━━ Source material ━━

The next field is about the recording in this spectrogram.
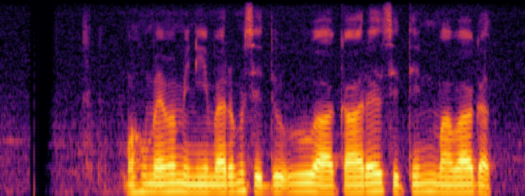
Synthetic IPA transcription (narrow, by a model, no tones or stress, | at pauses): moɦumeməminiːmæɾuməsid̪uuaːkaːɾəjəsit̪inmaʋaːɡat̪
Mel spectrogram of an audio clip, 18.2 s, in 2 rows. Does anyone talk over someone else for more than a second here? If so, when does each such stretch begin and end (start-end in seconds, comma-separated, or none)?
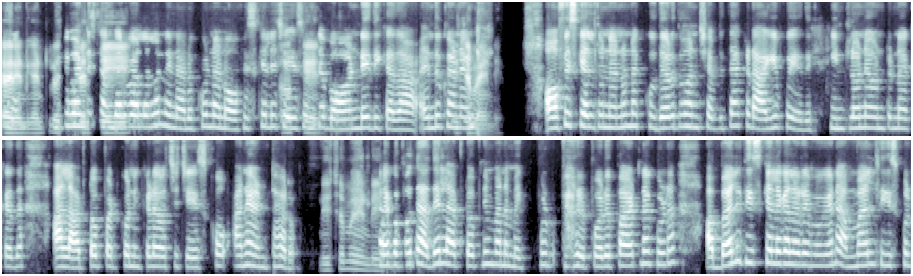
none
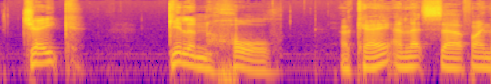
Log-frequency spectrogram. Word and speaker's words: Gyllenhaal: l e n h a a l so jill hen this is how i pronounce it because the j i think is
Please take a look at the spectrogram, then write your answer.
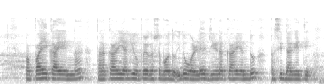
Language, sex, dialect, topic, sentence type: Kannada, male, Dharwad Kannada, agriculture, statement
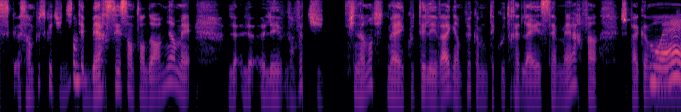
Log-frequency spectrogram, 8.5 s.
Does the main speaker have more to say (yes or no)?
no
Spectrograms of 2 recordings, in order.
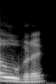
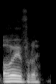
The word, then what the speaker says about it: oeuvre: Se pronuncia Ubre. Sí, Oeuvre. Me gusta llamarlo Oeuvre.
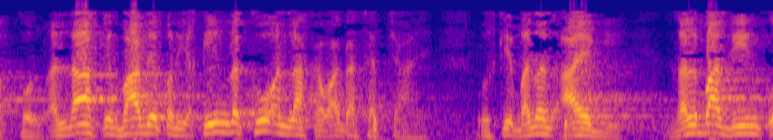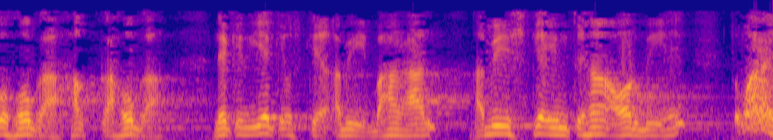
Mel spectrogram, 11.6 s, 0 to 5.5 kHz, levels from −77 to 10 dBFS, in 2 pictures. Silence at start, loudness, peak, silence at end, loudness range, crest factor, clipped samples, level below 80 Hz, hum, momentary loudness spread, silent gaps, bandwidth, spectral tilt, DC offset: 0 s; -13 LUFS; 0 dBFS; 0 s; 4 LU; 14 dB; 0.2%; -42 dBFS; none; 14 LU; none; 5.4 kHz; -9 dB/octave; under 0.1%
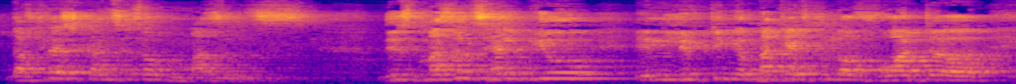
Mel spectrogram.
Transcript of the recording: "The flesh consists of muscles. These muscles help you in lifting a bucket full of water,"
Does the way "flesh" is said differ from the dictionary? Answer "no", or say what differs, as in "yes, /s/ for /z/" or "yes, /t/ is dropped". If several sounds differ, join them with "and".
yes, /s/ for /ʃ/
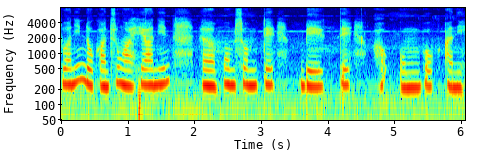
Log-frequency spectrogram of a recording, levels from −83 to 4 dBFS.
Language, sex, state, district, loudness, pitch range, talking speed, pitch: Mizo, female, Mizoram, Aizawl, -16 LUFS, 230-250 Hz, 140 wpm, 240 Hz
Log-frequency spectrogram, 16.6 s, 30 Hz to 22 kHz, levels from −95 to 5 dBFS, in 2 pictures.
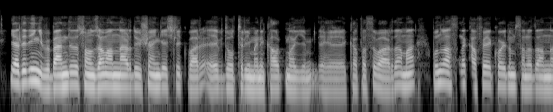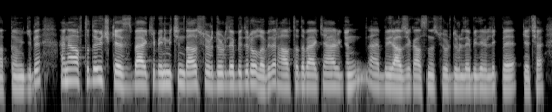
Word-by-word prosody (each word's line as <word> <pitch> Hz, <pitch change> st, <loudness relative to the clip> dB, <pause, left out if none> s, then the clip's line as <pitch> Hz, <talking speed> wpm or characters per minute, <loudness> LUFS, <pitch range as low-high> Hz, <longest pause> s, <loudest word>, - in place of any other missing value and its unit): Ya, 170 Hz, -2 st, +7 dB
dediğin 185 Hz, +2 st, +6 dB
gibi, 125 Hz, -6 st, +2 dB
bende 140 Hz, +3 st, +7 dB
de 150 Hz, -, +3 dB
son 140 Hz, -1 st, +3 dB
zamanlarda 135 Hz, 0 st, +4 dB
üşengeçlik 135 Hz, 0 st, -1 dB
var, 120 Hz, 0 st, +1 dB
evde 120 Hz, 0 st, -3 dB
oturayım, 120 Hz, 0 st, -1 dB
hani 115 Hz, -1 st, +1 dB
kalkmayayım, 115 Hz, -2 st, -3 dB
eee, 110 Hz, -1 st, -7 dB
kafası 125 Hz, +3 st, -6 dB
vardı 115 Hz, +2 st, 0 dB
ama 145 Hz, +1 st, +1 dB, 0.3 s
bunu 165 Hz, +2 st, +1 dB
aslında 160 Hz, +1 st, -1 dB
kafaya 145 Hz, +1 st, -2 dB
koydum 135 Hz, -1 st, -2 dB
sana 120 Hz, -2 st, -4 dB
da 125 Hz, -, -2 dB
anlattığım 120 Hz, 0 st, -2 dB
gibi. 125 Hz, +10 st, -4 dB, 0.3 s
Hani, 180 Hz, +1 st, -1 dB
haftada 190 Hz, 0 st, +2 dB
3 200 Hz, -2 st, 0 dB
kez 145 Hz, -3 st, +1 dB
belki 155 Hz, 0 st, +4 dB
benim 155 Hz, 0 st, +1 dB
için 155 Hz, +2 st, -3 dB
daha 150 Hz, +1 st, +3 dB
sürdürülebilir 150 Hz, +1 st, -3 dB
olabilir. 150 Hz, +1 st, 0 dB
Haftada 140 Hz, +1 st, -3 dB
belki 135 Hz, +1 st, -1 dB
her 140 Hz, 0 st, 0 dB
gün, 140 Hz, -, -5 dB
eee, 140 Hz, -3 st, -4 dB
birazcık 130 Hz, -1 st, 0 dB
aslında 130 Hz, +1 st, -3 dB
sürdürülebilirlik 125 Hz, +1 st, -5 dB
ve 120 Hz, +2 st, -1 dB
geçe 120 Hz, +2 st, -5 dB
135 Hz, 165 wpm, -23 LUFS, 125-150 Hz, 0.3 s, Ya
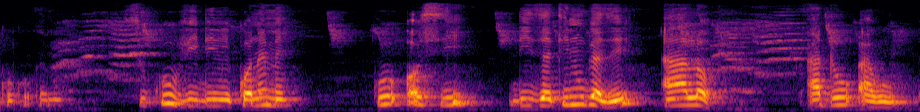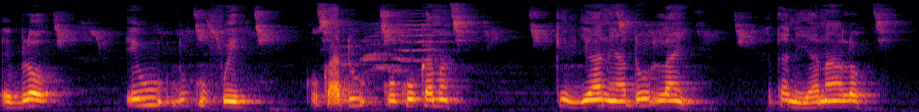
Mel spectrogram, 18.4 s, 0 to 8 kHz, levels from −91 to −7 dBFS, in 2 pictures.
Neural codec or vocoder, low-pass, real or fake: none; 7.2 kHz; real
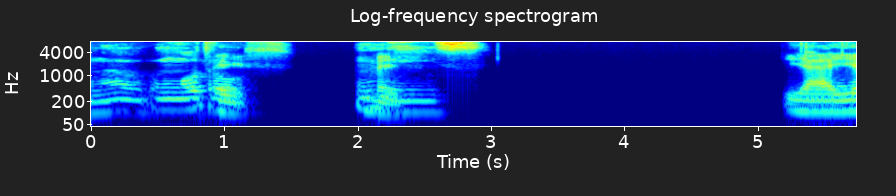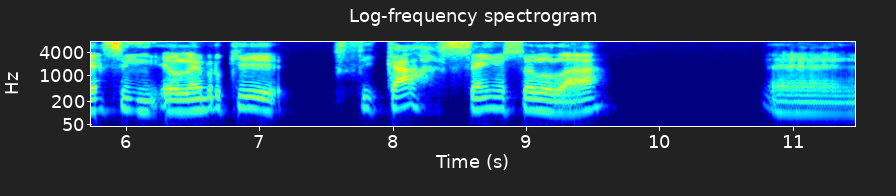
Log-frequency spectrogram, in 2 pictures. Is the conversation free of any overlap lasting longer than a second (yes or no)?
yes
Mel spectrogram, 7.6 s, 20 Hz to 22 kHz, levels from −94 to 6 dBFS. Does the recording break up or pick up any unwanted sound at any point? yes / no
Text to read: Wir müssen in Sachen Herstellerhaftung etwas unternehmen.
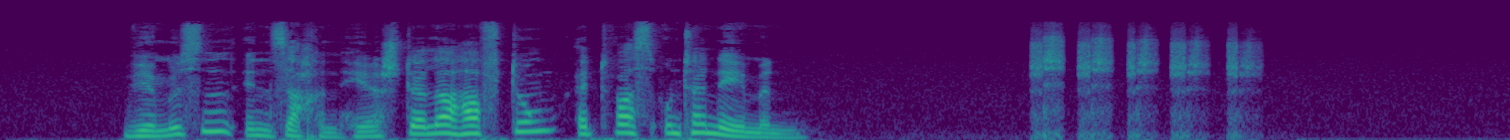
yes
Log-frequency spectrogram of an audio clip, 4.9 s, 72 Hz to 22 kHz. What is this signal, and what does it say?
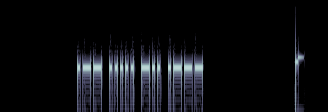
Morse code, heard as a keyed tone, about 30 wpm, 700 Hz. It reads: W5DJ
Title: Four Challenging Letter-Number Combinations 30wpm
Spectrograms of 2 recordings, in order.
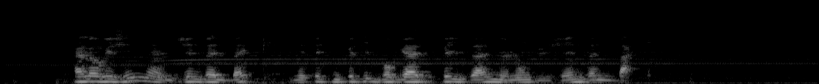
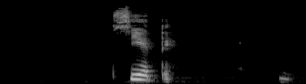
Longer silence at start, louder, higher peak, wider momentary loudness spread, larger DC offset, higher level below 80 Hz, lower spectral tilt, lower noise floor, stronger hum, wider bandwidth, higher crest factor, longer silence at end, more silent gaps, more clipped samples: second, 0.75 s vs 1.15 s; second, -39 LUFS vs -25 LUFS; second, -20 dBFS vs -10 dBFS; second, 9 LU vs 25 LU; neither; first, -64 dBFS vs -78 dBFS; first, -9 dB/octave vs -2.5 dB/octave; second, -69 dBFS vs -82 dBFS; neither; second, 6.6 kHz vs 16 kHz; about the same, 20 dB vs 22 dB; first, 1.7 s vs 0.15 s; neither; neither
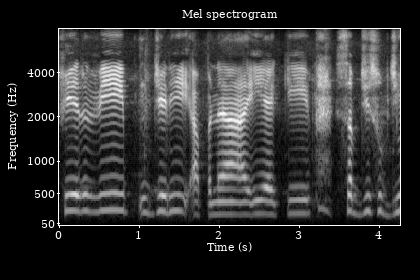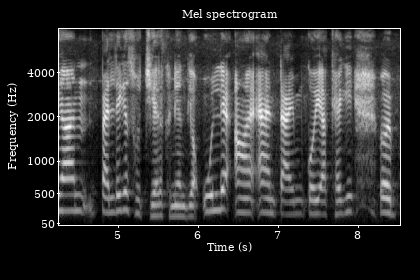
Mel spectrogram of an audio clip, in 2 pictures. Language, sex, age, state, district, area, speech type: Dogri, female, 45-60, Jammu and Kashmir, Reasi, urban, spontaneous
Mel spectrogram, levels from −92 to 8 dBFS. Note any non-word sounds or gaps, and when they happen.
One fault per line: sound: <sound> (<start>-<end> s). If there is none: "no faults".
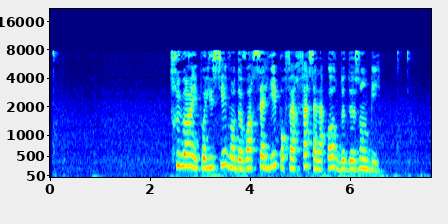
no faults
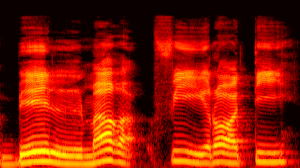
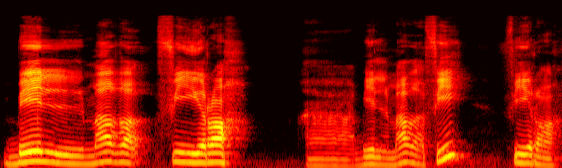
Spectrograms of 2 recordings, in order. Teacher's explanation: Tapi kalau nak wakaf, nak berhenti, kita baca, kita gantikan T ni dengan huruf ha.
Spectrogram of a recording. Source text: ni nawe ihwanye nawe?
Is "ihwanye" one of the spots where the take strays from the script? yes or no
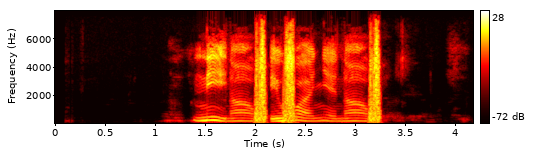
no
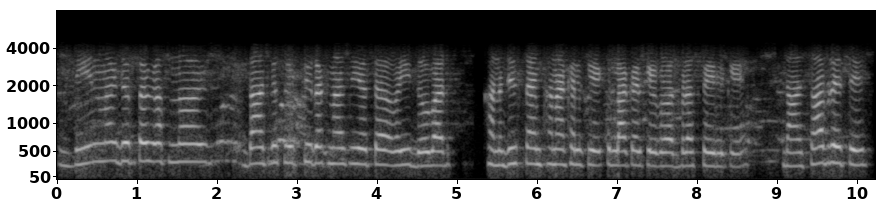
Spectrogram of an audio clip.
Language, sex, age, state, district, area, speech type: Maithili, female, 30-45, Bihar, Purnia, rural, conversation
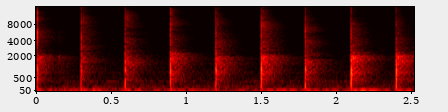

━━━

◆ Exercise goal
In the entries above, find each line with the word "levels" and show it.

◆ Response
Mel spectrogram, 11.6 s, 0 to 5.5 kHz, levels from −77 to 10 dBFS, in 2 pictures. Silence at start, loudness, peak, silence at end, loudness range, crest factor, clipped samples, level below 80 Hz, hum, momentary loudness spread, silent gaps, bandwidth, spectral tilt, DC offset: 0 s; -13 LUFS; 0 dBFS; 0 s; 4 LU; 14 dB; 0.2%; -42 dBFS; none; 14 LU; none; 5.4 kHz; -9 dB/octave; under 0.1%
Log-frequency spectrogram of a recording, levels from −83 to 4 dBFS.
Log-frequency spectrogram, 16.6 s, 30 Hz to 22 kHz, levels from −95 to 5 dBFS, in 2 pictures.
Mel spectrogram, 18.4 s, 0 to 8 kHz, levels from −91 to −7 dBFS, in 2 pictures.
Mel spectrogram, 7.6 s, 20 Hz to 22 kHz, levels from −94 to 6 dBFS. Does the recording break up or pick up any unwanted sound at any point? yes / no
Mel spectrogram, levels from −92 to 8 dBFS. Note any non-word sounds or gaps, and when they happen.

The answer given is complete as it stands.